Religious Rhetoric and Satire: Investigating the Comic and Burlesque Frames Within The Big Bang Theory
We suggest The Big Bang Theory television program uses satire, comedy, burlesque, and even intertextual references to offer its perspectives on the “geeky” world of brilliant scientists (and their friends), how they cope with popular culture, and religious and spiritual worldviews. More specifically, based on expanded notions of the comic and burlesque frames (Burke, 1961 Burke, K. (1961). The rhetoric of religion: Studies in logology. Berkeley, CA: University of California Press. [Google Scholar]; Appel, 1996 Appel, E. (1996). Burlesque drama as a rhetorical genre: The hudibrastic ridicule of William F. Buckley, Jr. Western Journal of Communication, 60, 269–284. doi:10.1080/10570319609374547[Taylor & Francis Online], [Google Scholar]) we analyze examples of “religious/spiritual” counter-publics demonstrated in the following characters: Sheldon Cooper, Mary Cooper, Howard Wolowitz, Rajesh Koothrappali, Leonard Hofstader, Penny, Amy Farrah Fowler, and Bernadette Rostenkowski-Wolowitz. Applying the Burkean/Appelian notions of the comic frame to a popular culture television show reveals the robust qualities and ever-evolving theoretical applications from rhetoric's rich historical legacy. Rhetorically, The Big Bang Theory presents a mixed but ultimately respectful attitude toward religion and its important role in human development.
Big Bang Theory; Television programs
Journal of media and religion
DOI of Published Version

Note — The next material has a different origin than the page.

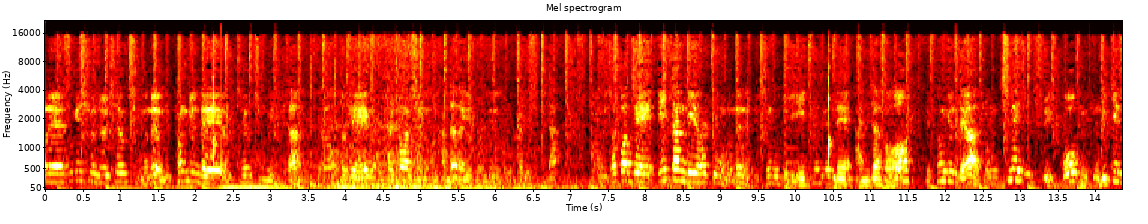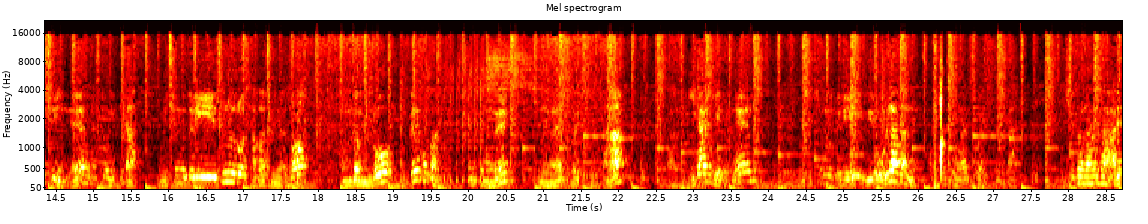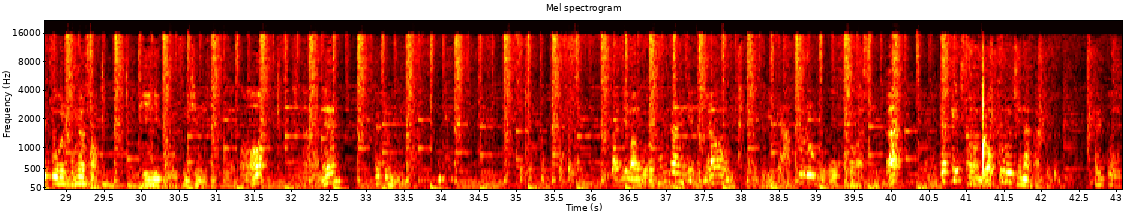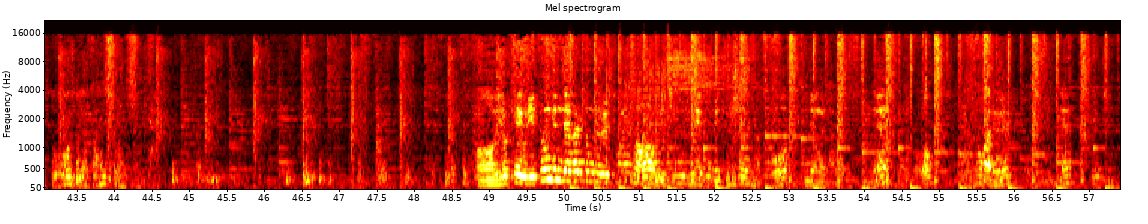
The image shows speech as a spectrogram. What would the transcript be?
이번에 소개시켜줄 체육 친구는 평균대 체육 친구입니다. 어떻게 있는지 간단하게 보여드리도록 하겠습니다. 어, 첫 번째 1단계 활동으로는 우리 친구들이 평균대에 앉아서 평균대와 좀 친해질 수 있고 좀 느낄 수 있는 활동입니다. 우리 친구들이 손으로 잡아주면서 엉덩이로 끌고 가는 활동을 진행할 수가 있습니다. 2단계로는 우리 친구들이 위로 올라가는 활동을 할 수가 있습니다. 시선은 항상 아래쪽을 보면서 비행기탑을 중심을 잡으면서 지나가는 활동입니다. 마지막으로 3단계는요, 우리 친구들이 앞으로 보고 걸어갔으니까 꽃게처럼 옆으로 지나가는 활동을 또 이어서 할 수가 있습니다. 어, 이렇게 우리 평균대 활동들을 통해서 우리 친구들의 몸의 중심을 잡고 균형을 잡을 수 있는 그리고 효과를 얻을 수 있는 체육입니다.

Molloy, K. Arianna and Lewis, Todd V., "Religious Rhetoric and Satire: Investigating the Comic and Burlesque Frames Within The Big Bang Theory" (2015). Faculty Articles & Research. 326.